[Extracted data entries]

================

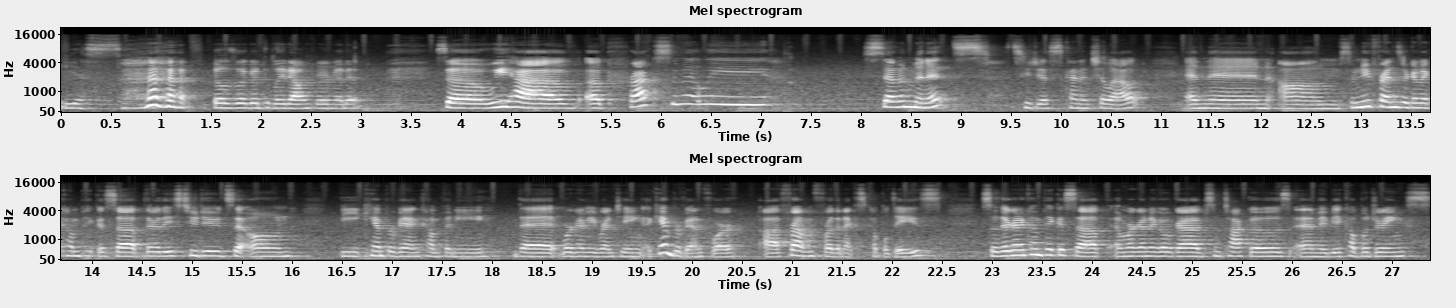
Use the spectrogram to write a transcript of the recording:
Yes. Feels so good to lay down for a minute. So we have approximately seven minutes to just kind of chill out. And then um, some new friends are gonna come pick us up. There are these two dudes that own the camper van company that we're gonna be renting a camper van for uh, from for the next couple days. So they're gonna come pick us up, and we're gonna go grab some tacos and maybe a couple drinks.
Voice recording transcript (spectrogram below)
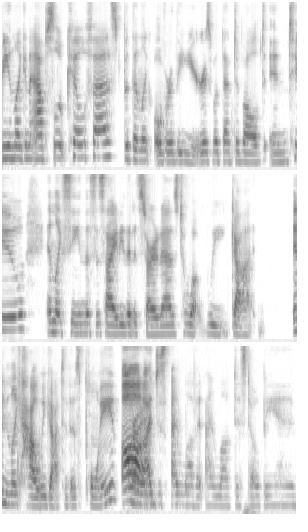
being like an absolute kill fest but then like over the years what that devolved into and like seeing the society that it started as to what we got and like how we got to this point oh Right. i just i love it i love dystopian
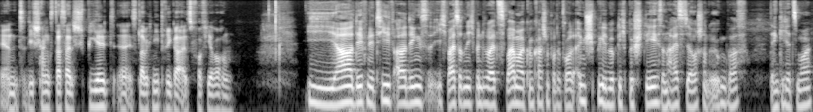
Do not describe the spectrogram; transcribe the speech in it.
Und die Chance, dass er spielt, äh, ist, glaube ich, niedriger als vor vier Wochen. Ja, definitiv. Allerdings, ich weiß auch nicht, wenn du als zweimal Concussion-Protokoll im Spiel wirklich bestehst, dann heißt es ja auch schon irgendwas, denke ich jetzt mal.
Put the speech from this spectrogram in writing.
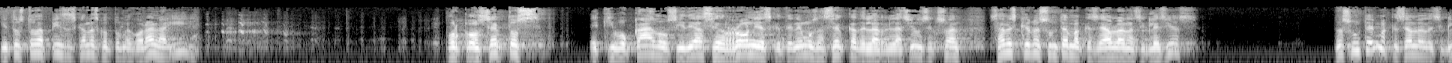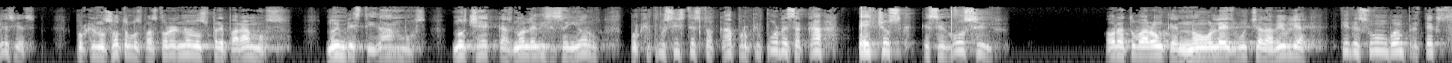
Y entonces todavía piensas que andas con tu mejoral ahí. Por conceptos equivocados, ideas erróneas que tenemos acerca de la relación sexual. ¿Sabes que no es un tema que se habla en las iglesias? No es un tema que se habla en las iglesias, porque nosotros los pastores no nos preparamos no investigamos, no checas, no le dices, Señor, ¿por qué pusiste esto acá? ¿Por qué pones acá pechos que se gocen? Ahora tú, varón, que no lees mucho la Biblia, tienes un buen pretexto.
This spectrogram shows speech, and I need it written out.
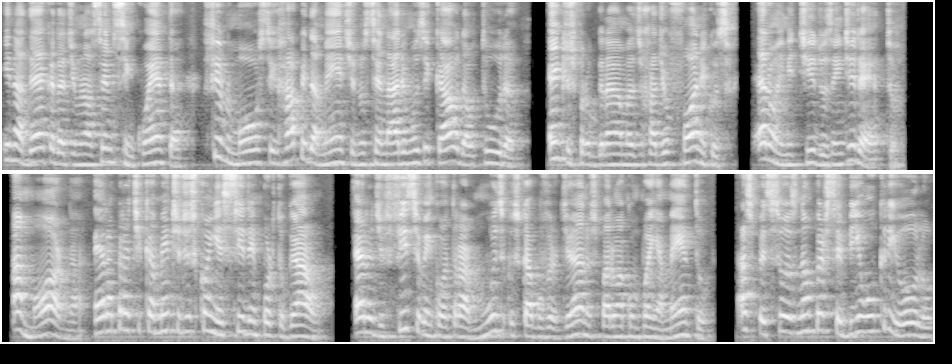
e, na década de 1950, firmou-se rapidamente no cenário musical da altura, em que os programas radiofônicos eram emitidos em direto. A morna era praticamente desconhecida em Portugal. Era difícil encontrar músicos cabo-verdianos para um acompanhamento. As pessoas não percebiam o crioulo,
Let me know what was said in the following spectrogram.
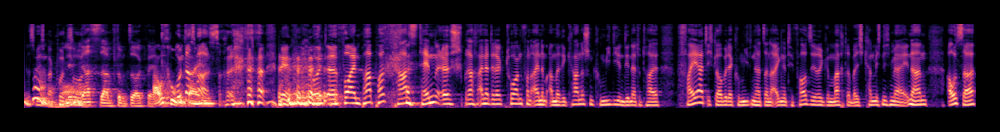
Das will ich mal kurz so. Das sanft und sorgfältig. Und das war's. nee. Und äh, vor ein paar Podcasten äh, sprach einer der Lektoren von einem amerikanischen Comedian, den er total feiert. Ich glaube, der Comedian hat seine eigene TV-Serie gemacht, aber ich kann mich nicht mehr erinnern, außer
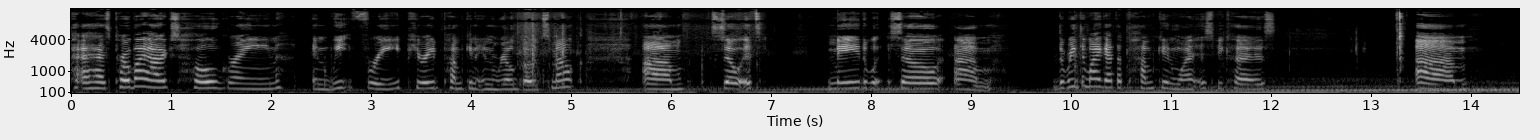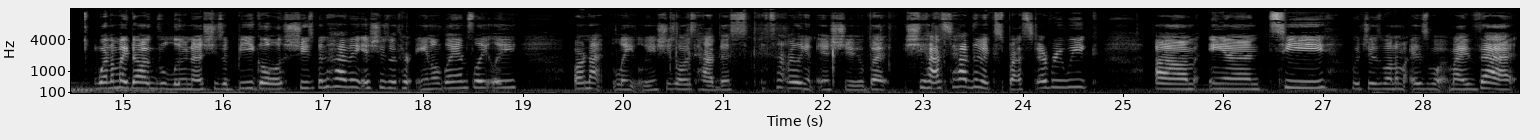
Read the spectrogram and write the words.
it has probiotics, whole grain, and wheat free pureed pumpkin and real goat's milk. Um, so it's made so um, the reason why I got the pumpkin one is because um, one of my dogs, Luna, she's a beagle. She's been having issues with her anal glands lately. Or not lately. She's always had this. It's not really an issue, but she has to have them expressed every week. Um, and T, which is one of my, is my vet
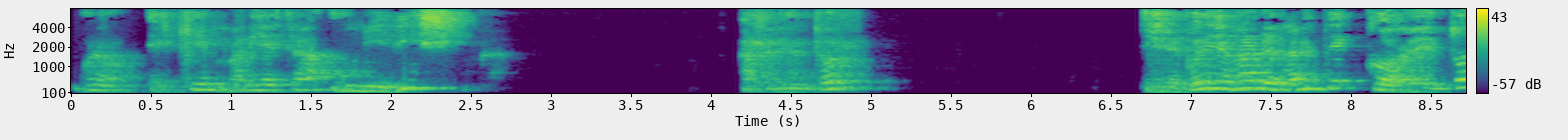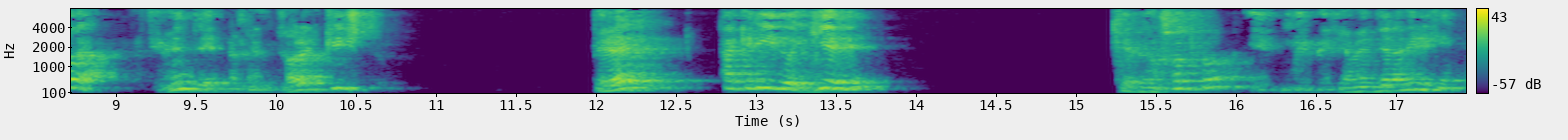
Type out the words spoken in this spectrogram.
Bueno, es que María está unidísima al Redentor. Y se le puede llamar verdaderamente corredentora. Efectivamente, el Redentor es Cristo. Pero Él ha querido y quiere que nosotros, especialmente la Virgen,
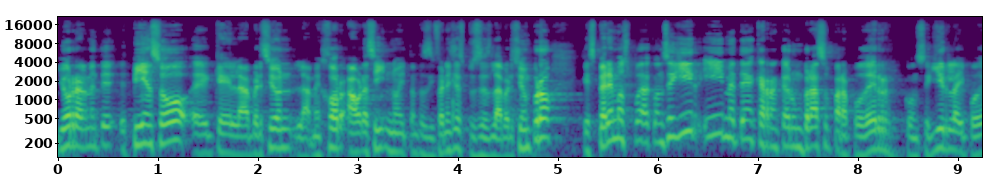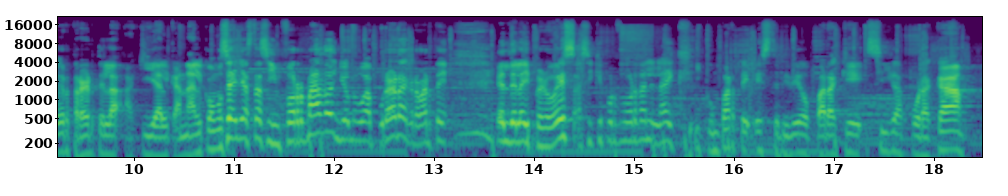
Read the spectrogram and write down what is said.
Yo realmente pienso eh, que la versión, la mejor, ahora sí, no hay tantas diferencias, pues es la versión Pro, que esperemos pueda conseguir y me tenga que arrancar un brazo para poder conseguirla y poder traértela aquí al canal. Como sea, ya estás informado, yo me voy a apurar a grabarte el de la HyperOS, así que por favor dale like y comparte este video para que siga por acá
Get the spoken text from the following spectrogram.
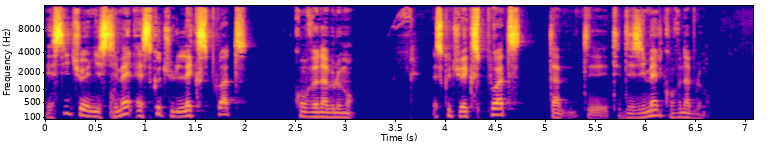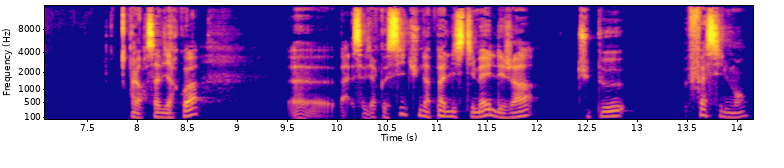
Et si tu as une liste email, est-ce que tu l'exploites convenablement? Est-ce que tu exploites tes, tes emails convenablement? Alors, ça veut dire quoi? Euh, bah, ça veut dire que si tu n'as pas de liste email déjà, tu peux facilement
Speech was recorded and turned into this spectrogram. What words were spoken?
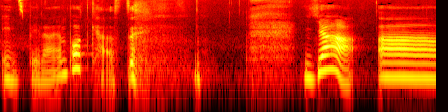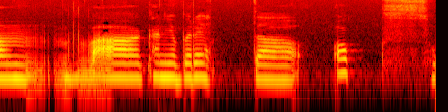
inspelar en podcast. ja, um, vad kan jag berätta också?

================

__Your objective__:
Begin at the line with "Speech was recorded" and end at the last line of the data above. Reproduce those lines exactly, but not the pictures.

__Expected answer__:
Speech was recorded and turned into this spectrogram. What words were spoken?
inspelar en podcast. ja, um, vad kan jag berätta också?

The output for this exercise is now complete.